> **MATERIAL PROVIDED**:
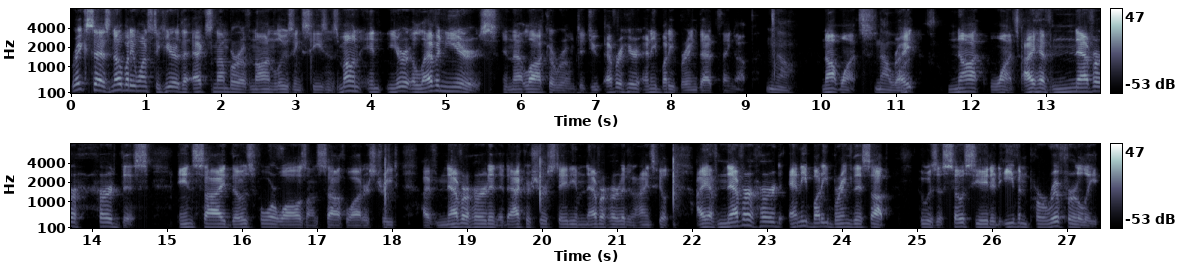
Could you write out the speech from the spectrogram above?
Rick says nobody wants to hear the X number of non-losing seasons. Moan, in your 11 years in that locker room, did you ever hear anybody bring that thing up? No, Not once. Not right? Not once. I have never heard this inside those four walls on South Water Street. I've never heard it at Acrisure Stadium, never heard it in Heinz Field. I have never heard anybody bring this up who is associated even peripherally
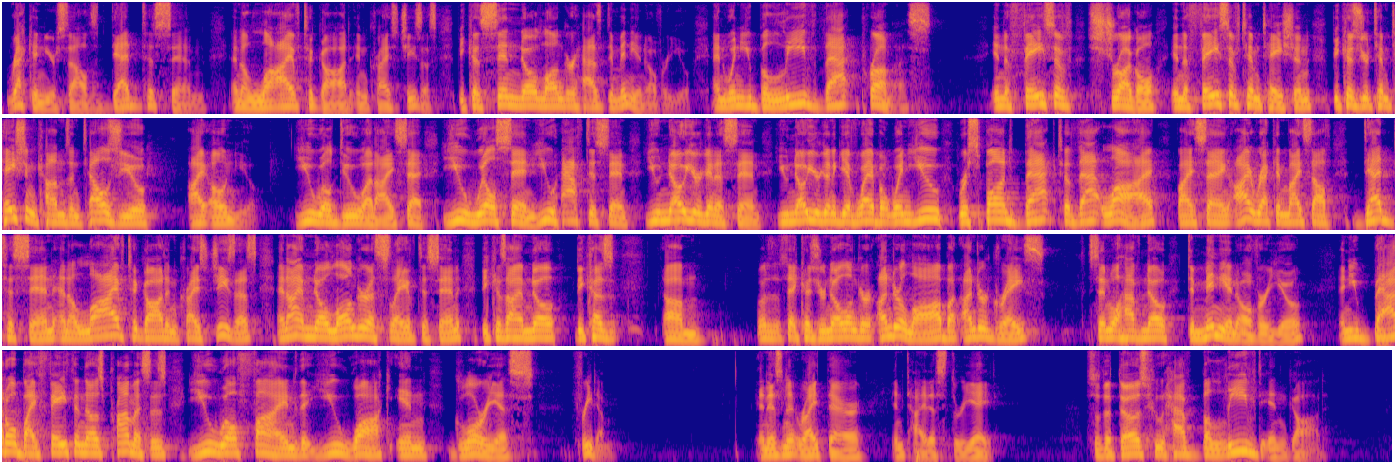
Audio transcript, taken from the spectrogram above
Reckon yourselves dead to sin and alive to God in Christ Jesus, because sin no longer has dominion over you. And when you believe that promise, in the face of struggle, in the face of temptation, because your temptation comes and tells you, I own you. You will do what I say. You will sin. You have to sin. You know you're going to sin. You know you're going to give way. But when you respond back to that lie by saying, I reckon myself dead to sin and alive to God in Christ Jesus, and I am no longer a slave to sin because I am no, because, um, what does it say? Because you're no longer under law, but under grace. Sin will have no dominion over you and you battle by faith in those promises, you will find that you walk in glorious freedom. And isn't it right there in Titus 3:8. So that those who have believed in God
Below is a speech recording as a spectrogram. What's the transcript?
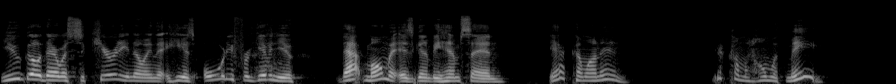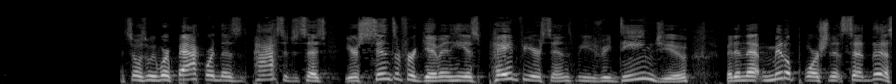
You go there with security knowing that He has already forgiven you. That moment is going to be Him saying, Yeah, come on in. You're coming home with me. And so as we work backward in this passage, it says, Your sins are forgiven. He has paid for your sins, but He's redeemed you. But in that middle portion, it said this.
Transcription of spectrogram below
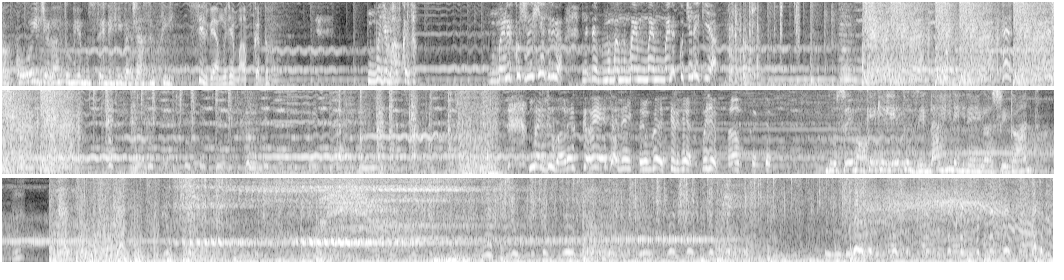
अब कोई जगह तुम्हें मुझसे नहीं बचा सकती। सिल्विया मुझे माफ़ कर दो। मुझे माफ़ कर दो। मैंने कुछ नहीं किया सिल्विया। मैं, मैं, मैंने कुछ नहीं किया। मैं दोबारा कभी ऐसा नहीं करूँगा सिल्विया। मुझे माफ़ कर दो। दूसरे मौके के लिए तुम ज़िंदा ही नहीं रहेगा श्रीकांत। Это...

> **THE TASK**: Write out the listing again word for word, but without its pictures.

> **EXPECTED ANSWER**:
Could you write out the speech from the spectrogram above?
Rick says nobody wants to hear the X number of non-losing seasons. Moan, in your 11 years in that locker room, did you ever hear anybody bring that thing up? No, Not once. Not right? Not once. I have never heard this inside those four walls on South Water Street. I've never heard it at Acrisure Stadium, never heard it in Heinz Field. I have never heard anybody bring this up who is associated even peripherally
Audio transcript, taken from the spectrogram above
Reckon yourselves dead to sin and alive to God in Christ Jesus, because sin no longer has dominion over you. And when you believe that promise, in the face of struggle, in the face of temptation, because your temptation comes and tells you, I own you. You will do what I say. You will sin. You have to sin. You know you're going to sin. You know you're going to give way. But when you respond back to that lie by saying, I reckon myself dead to sin and alive to God in Christ Jesus, and I am no longer a slave to sin because I am no, because, um, what does it say? Because you're no longer under law, but under grace. Sin will have no dominion over you and you battle by faith in those promises, you will find that you walk in glorious freedom. And isn't it right there in Titus 3:8. So that those who have believed in God
Below is a speech recording as a spectrogram. What's the transcript?
You go there with security knowing that He has already forgiven you. That moment is going to be Him saying, Yeah, come on in. You're coming home with me. And so as we work backward in this passage, it says, Your sins are forgiven. He has paid for your sins, but He's redeemed you. But in that middle portion, it said this.
Transcription of spectrogram below
अब कोई जगह तुम्हें मुझसे नहीं बचा सकती। सिल्विया मुझे माफ़ कर दो। मुझे माफ़ कर दो। मैंने कुछ नहीं किया सिल्विया। मैं, मैं, मैंने कुछ नहीं किया। मैं दोबारा कभी ऐसा नहीं करूँगा सिल्विया। मुझे माफ़ कर दो। दूसरे मौके के लिए तुम ज़िंदा ही नहीं रहेगा श्रीकांत। Это...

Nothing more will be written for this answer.